THE FARMERS field school (FFS) continues to evolve for the better - for the highland farmers and communities.

The FFS was first introduced in the Cordillera as a vegetable production and pest control strategy by Highland Agricultural Development Project (HADP) of the Department of Agriculture (DA). It was first launched in Atok, Benguet in 1992.

Updates on President Benigno Aquino III's presidency

Modelled after the Indonesian Integrated Pest Management (IPM), this extension approach trained farmers on the judicious use of chemical farm inputs and enhance their knowledge and management skills in farming. It was developed by the HADP in response to the cyanide scare or "green tide."

The success of the HADP IPM-FFS was acknowledged by the national government. The DA soon included it as a major component in the nation IPM Program also known as Kasaganahan ng Sakahan at Kalikasan (KASAKALIKASAN) that was implemented in the production of rice, corn and other crop commodities.

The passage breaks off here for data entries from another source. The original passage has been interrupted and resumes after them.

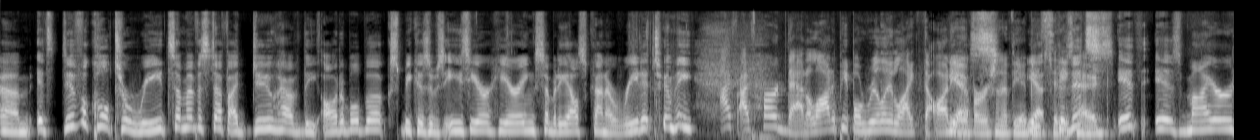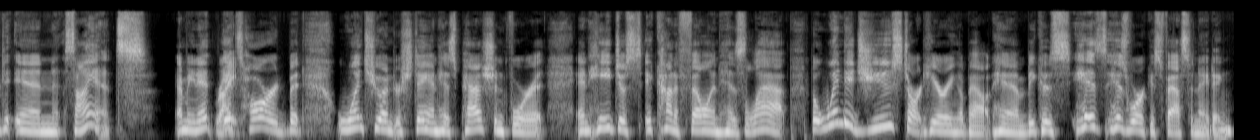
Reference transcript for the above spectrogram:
um, it's difficult to read some of his stuff. I do have the Audible books because it was easier hearing somebody else kind of read it to me. I've, I've heard that a lot of people really like the audio Yes. version of the yes, obesity code it's it is mired in science. I mean, it, Right. it's hard, but once you understand his passion for it, and he just it kind of fell in his lap. But when did you start hearing about him? Because his his work is fascinating.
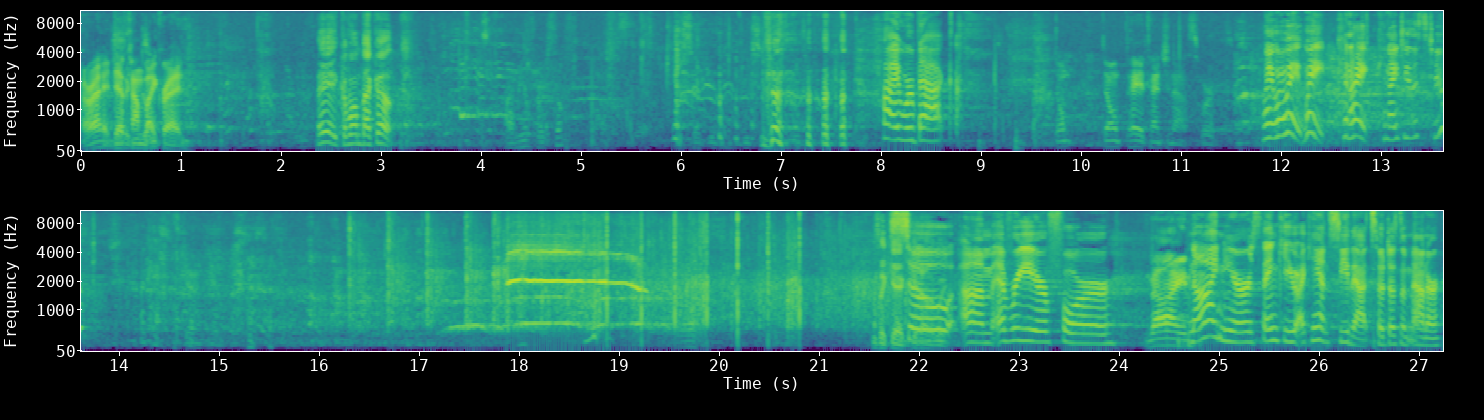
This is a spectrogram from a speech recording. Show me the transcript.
All right, DEF CON go. bike ride. Hey, come on back up. Hi, we're back. Don't don't pay attention to us. We're Wait, wait, wait, wait. Can I can I do this too? Okay. He's like, yeah, get out of the So um, every year for Nine. Nine years, thank you. I can't see that, so it doesn't matter.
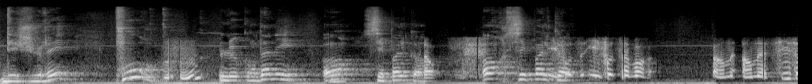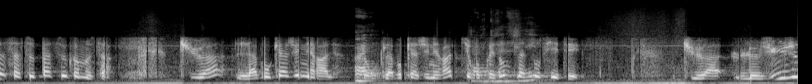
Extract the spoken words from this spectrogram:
des jurés pour le condamner. Or, c'est pas le cas. Non. Or, c'est pas le Il cas. faut, il faut savoir, en, en assise, ça se passe comme ça. Tu as l'avocat général, Ouais. donc l'avocat général qui représente la société. Tu as le juge,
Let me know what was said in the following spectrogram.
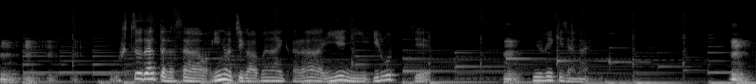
うんうんうん普通だったらさ命が危ないから家にいろってうん言うべきじゃない？うん。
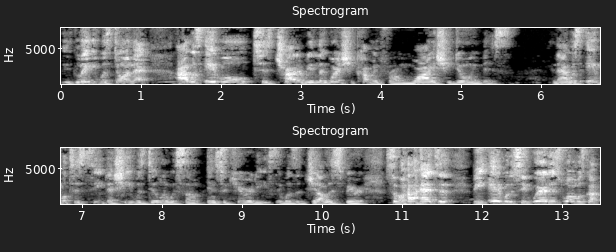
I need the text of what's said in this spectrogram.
lady was doing that, I was able to try to relate where is she coming from? Why is she doing this? And I was able to see that she was dealing with some insecurities. It was a jealous spirit. So I had to be able to see where this woman was coming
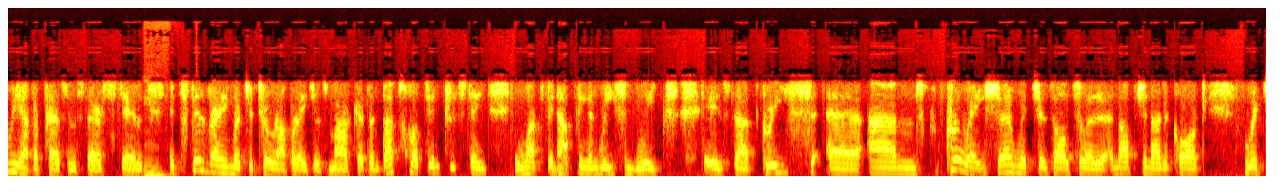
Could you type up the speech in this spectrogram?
we have a presence there still. Mm. It's still very much a tour operators market, and that's what's interesting in what's been happening in recent weeks is that Greece uh, and Croatia, which is also a, an option out of Cork, which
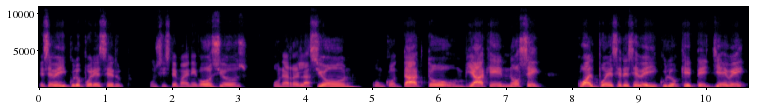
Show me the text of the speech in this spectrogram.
Ese vehículo puede ser un sistema de negocios, una relación, un contacto, un viaje, no sé. ¿Cuál puede ser ese vehículo que te lleve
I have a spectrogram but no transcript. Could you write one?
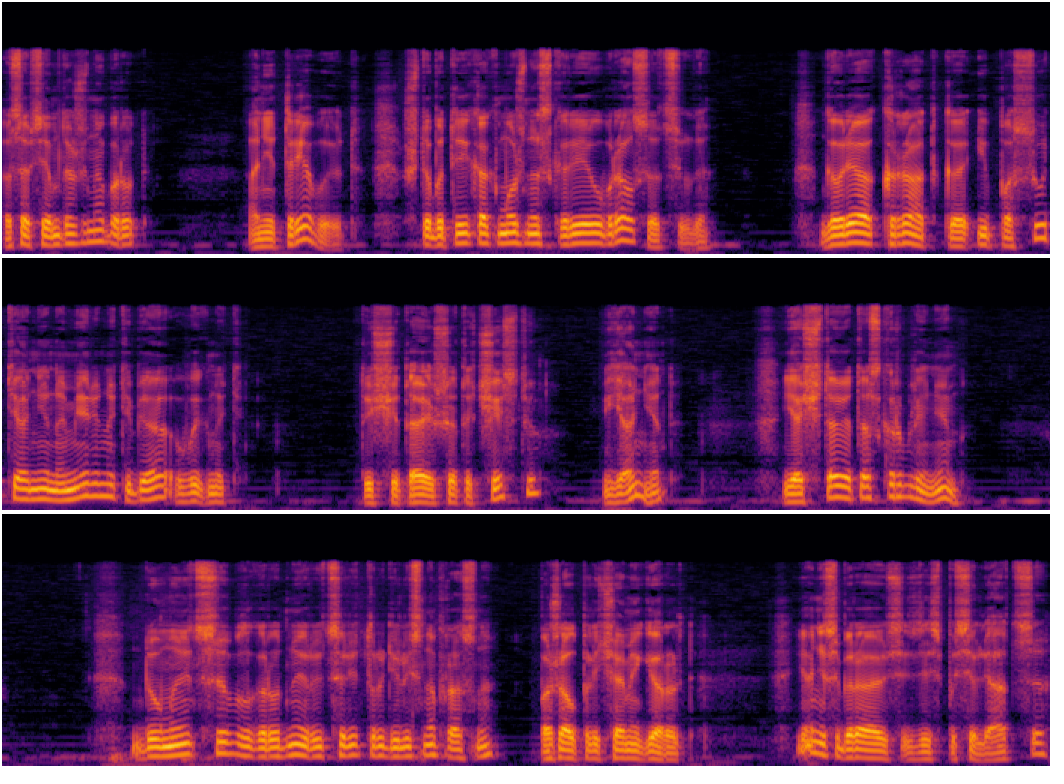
а совсем даже наоборот. Они требуют, чтобы ты как можно скорее убрался отсюда. Говоря кратко и по сути, они намерены тебя выгнать. Ты считаешь это честью? Я нет. Я считаю это оскорблением. Думается, благородные рыцари трудились напрасно, — пожал плечами Геральт. Я не собираюсь здесь поселяться.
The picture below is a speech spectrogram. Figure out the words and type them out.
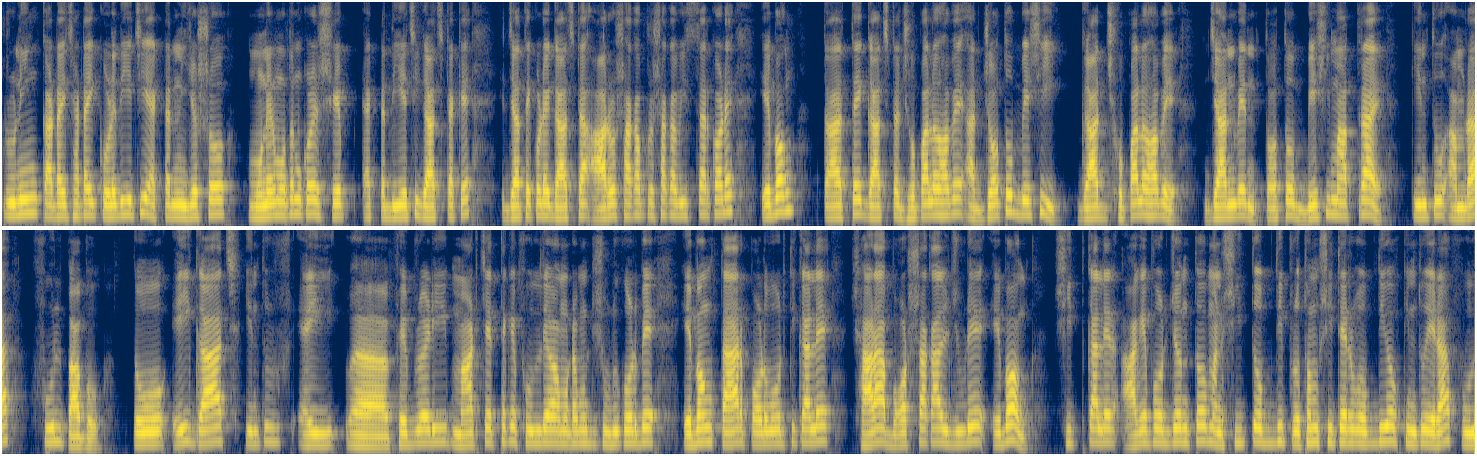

Several local and foreign-supported studies also confirmed the effectiveness of the approach in providing practical and technical solutions on pests and improved crop production management, monitoring and studying emerging problems, formulating solutions, and discussing and agreeing on community solutions. As a participatory farm school, its curriculum did not only focus on farm problems but allowed discussions on a host of priority concerns affecting the community.

For the record, the studies on the implementation of the IPM-FFS approach showed that it also contributed to the net income of farmers. Trained farmers no longer overused chemical inputs. They produced safe and good quality food. Some moved on to become organic food producers and scorned the effects of chemical inputs to the environment and human health.

When the HADP was terminated in 1993, its follow-up special project known as the Cordillera Highland Agricultural Resources Management (CHARM) Project expanded the implementation of the IPM-FFS in its coverage areas. It developed and expanded the IPM-FFS curriculum on banana, swine and range chicken. Later, the National Nutrition Council (NNC-CAR) saw its practical benefits in addressing the nutrition problem of Cordillerans, especially in the interior. The CHARM Project supported the development of an FFS curriculum on nutrition and jointly implemented the same with the NNC-CAR.

Towards the end of the CHARM Project, an FFS curriculum on agro-forestry was developed and successfully tested with citrus growers in Mountain Province. This time around, under the project's second phase (CHARM2), the curriculum was revisited and will be fully supported under the project's component on community watershed conservation, forest management and agroforestry.

Mr. Bal Claver, component coordinator, said the CHARM2 will support the implementation of the FFS agroforestry curriculum in the project's coverage areas (six provinces, 37 municipalities and 170 barangays) in the Cordillera.

Project support to agroforestry FFS shall consist of procurement of fruit tree seedlings, technical assistance from nursery establishment to the harvest of the tree's first fruits, Claver said.